Records from a dataset

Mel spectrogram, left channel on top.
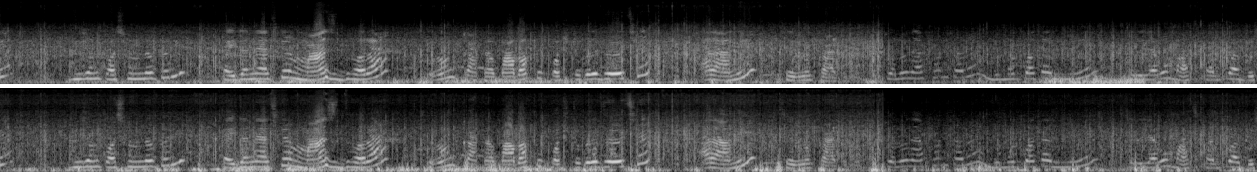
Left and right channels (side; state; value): both; normal; correlation 0.59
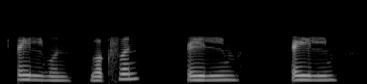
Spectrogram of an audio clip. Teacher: आगे ऐन लाम से इल्म मीम दो पेशमुन, इल्मुन वक्फन, इल्म, इल्म। वक्फ की सूरत में क्या है, मीम के ऊपर जज्म आएगी, ये दो पेश हट जाएंगे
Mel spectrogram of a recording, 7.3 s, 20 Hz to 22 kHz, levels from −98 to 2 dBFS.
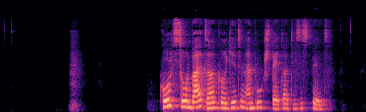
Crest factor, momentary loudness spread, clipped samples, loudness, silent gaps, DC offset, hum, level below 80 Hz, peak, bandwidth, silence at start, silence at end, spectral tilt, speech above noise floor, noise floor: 20 dB; 13 LU; under 0.1%; -19 LUFS; none; under 0.1%; none; -66 dBFS; -2 dBFS; 11.5 kHz; 3.25 s; 0.8 s; -6 dB/octave; 45 dB; -64 dBFS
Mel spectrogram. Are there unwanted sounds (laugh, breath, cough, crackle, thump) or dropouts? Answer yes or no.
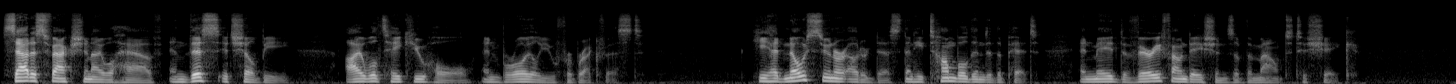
no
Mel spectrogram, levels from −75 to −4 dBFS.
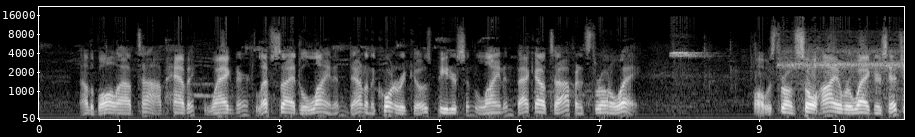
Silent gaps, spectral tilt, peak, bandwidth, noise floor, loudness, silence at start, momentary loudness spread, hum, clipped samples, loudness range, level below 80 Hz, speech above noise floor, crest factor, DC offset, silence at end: none; -2.5 dB/octave; -2 dBFS; 15.5 kHz; -49 dBFS; -18 LUFS; 0.5 s; 11 LU; none; under 0.1%; 4 LU; -56 dBFS; 31 dB; 18 dB; under 0.1%; 0 s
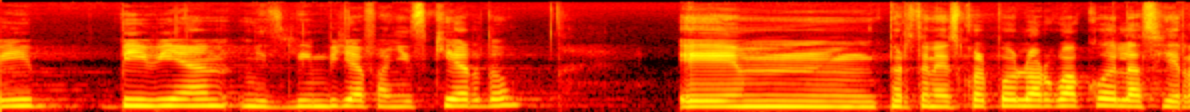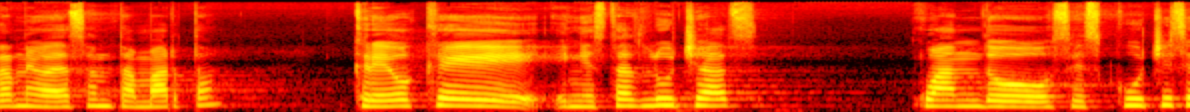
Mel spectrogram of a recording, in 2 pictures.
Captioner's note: speaking Spanish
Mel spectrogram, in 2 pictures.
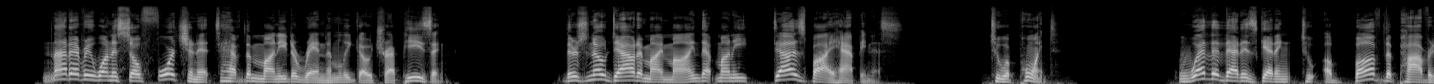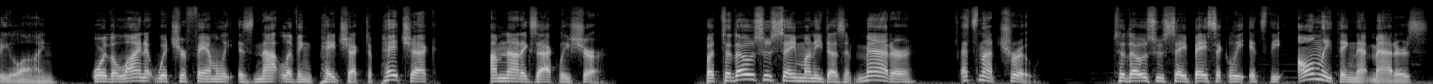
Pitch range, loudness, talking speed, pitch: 95-160 Hz, -20 LUFS, 155 wpm, 130 Hz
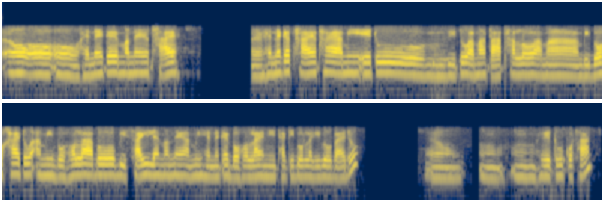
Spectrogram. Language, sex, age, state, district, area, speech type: Assamese, female, 60+, Assam, Dibrugarh, rural, conversation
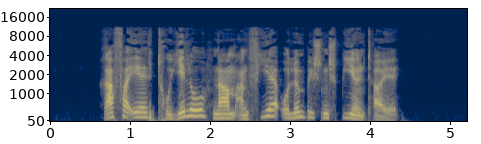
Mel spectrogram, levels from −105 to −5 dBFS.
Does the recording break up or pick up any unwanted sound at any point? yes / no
no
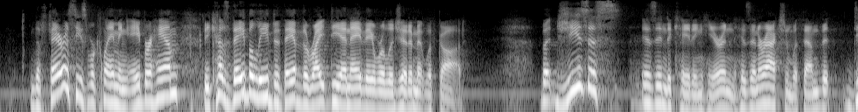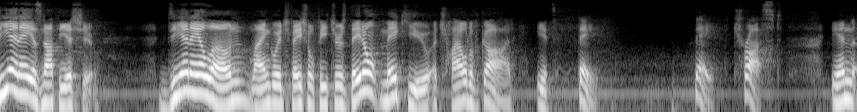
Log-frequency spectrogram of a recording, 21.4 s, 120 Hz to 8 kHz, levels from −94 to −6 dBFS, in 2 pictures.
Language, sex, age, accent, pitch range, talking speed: English, male, 30-49, American, 125-185 Hz, 150 wpm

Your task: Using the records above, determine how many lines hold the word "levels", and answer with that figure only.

Answer section: 4